Well I’m calling it Gauntlet anyway ;)
The best thing about a week away from the internet is the amount of quality time one can spend working out the mundane stuff. This last week I got the chance to spend a week next to the coast with the family. In rare moments of downtime I sat with a coffee and a laptop ironing out a number of bugs and issues with my level editor. Issues largely surrounding the storage of data and integration with the main game engine.
Initially I had worked with the idea of the level editor spitting out JSON formatted code which the game then read in to populate the levels with walls, tiles, sprites and other features. It was working fine but I felt rather uncomfortable storing data in text format. So, being a database guy at heart I switched and dumped all level data in to a MySQL database. The results are very pleasing. The level editor still spits out the JSON formatted text for use in game. I was keen not to have any DB involvement with the game. Not yet anyway. (I’m keen on researching the new features of HTML5 with regard to storing data)
So as you can see with the screen above I got around to implementing a few new features. Namely backgrounds, entities and a number of flags and modes. I’m fairly sure the screen shot explains all but I thought it worth elaborating on something that has caused me much grief.
Something from my Acclaim days that always haunts me is the notion of scale. When you’re working with a small screen (GBA) scale is a big deal. We always knew that we had little room to move with characters. Indeed memory limitations demanded a small scale with plenty of repeatable tiles. But that’s not such an issue with my game. The issue is with squeezing enough in to the playing arena and not reducing everything to pea size to accomodate. I like large and colourful characters in my games. Chunky sprites makes for happy gamers in my book :-)
So I tried a number of variations. Initially I drew all sprites to 32 x 32 on a base 16 grid. Nothing is drawn less than 16 x 16px. But I had to try all options. 24 x 24, 16 x 16. They just seemed to dwarf the characters such that it seemed like I was controlling a dot in a large playing area.
I’m using Atari’s wonderful Gauntlet game as a guide for style and play but of course that game contained a larger playing area than was viewable. Everything scrolled through the playing window hence their use of larger sprite characters. I’m not using scrolling this time.
I just couldn’t get comfortable with the scale of the sprites in my game so I took the decision to increase the playing area and present it more landscape than portrait (the original orientation).
I quickly put together a test whereby I could provide some adversaries and collectable items.
Currently the Wizard character can fire magic using Z or CTRL. I’m not sure if I want to keep this as a free feature. It’s just too easy. What I liked about my original Castle Adventure game was the emphasis on avoiding the Ghouls. Each level had collectable magic balls that could be picked up and hurled at the ghouls to wipe them out. I often think that the perfect maze game would involve a good balance of player missiles / monsters / puzzles and exploration.

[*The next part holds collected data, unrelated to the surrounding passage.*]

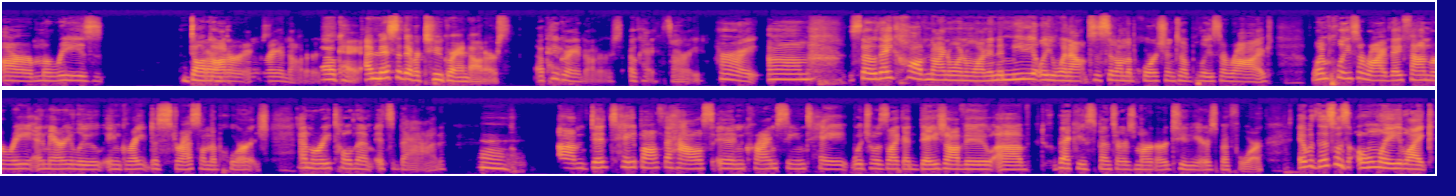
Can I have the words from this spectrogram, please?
are Marie's daughter. daughter and granddaughters. Okay. I missed that there were two granddaughters. Okay. Two granddaughters. Okay, sorry. All right. Um, so they called 911 and immediately went out to sit on the porch until police arrived. When police arrived, they found Marie and Mary Lou in great distress on the porch, and Marie told them it's bad. Mm. um, did tape off the house in crime scene tape, which was like a deja vu of Becky Spencer's murder two years before. It was this was only like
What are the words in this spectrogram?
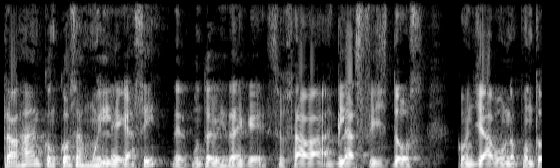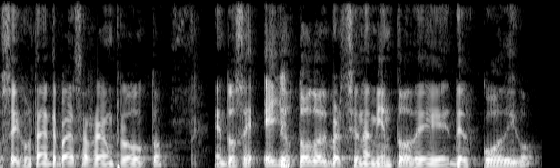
trabajaban con cosas muy legacy, desde el punto de vista de que se usaba Glassfish 2 con Java 1.6 justamente para desarrollar un producto. Entonces ellos todo el versionamiento del código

Anyway this is a somewhat hasty attempt to catch up on some blogging before the game and related tech moves on too far.
I’ve not uploaded the level editor because of its hooks in to the offline database but you can see the latest version of the game here.